[Provided data — start]
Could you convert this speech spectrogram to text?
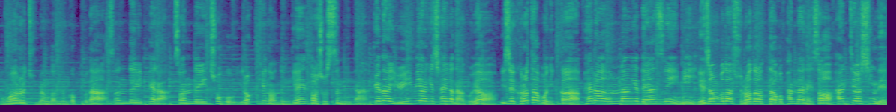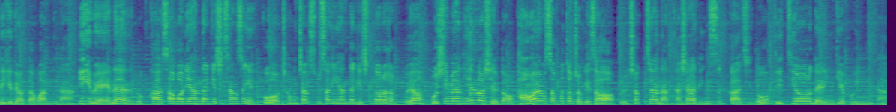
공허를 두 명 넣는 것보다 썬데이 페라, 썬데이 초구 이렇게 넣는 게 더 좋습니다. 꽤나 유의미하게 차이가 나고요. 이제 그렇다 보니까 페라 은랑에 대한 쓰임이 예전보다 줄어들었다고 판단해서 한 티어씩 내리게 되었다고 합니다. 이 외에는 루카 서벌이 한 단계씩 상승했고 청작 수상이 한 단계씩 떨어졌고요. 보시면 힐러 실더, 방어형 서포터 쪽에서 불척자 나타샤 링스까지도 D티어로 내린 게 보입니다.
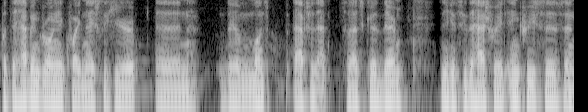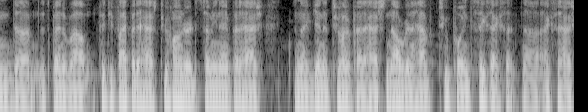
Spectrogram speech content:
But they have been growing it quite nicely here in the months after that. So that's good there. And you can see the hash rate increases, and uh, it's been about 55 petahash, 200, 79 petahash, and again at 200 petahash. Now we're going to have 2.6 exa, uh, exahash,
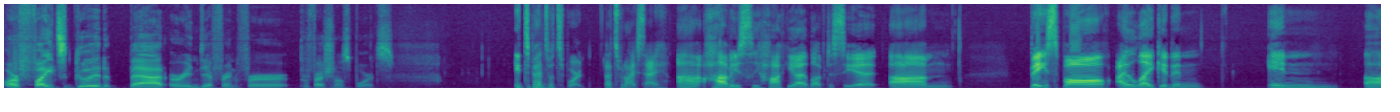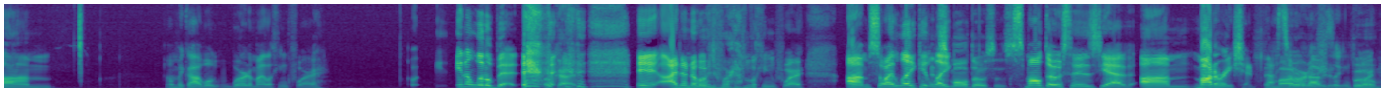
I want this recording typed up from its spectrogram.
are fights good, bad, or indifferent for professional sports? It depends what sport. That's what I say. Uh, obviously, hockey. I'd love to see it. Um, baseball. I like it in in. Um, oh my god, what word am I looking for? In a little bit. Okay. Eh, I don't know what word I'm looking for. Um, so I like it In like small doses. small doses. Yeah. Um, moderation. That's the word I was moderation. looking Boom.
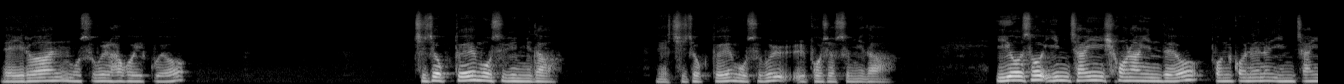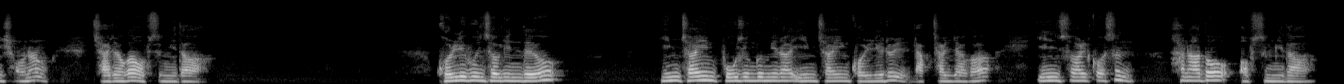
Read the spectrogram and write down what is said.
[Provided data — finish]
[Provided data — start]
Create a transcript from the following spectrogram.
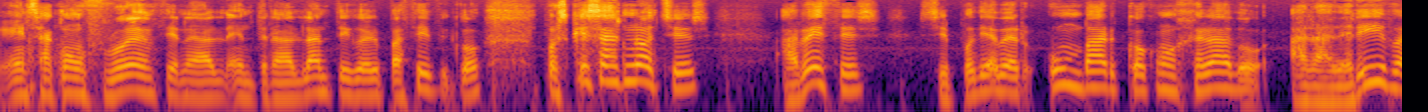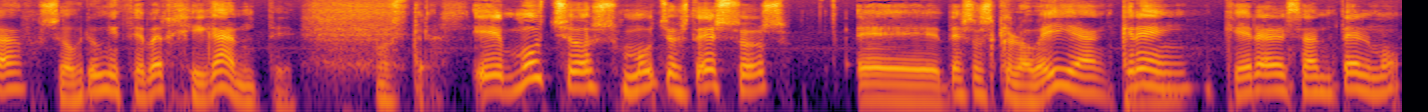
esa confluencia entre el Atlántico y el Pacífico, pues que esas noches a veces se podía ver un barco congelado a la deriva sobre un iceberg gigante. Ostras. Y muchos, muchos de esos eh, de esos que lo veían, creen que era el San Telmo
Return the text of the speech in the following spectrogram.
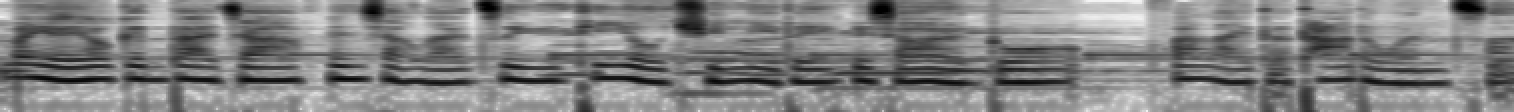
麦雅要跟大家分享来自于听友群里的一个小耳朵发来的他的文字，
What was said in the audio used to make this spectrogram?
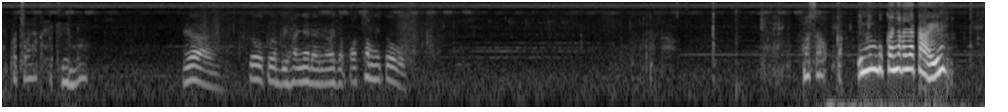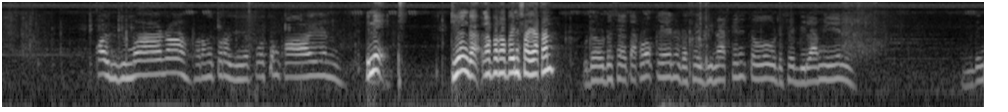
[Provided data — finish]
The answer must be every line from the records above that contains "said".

Read the spectrogram and write down what is said.
What was said in the audio used to make this spectrogram?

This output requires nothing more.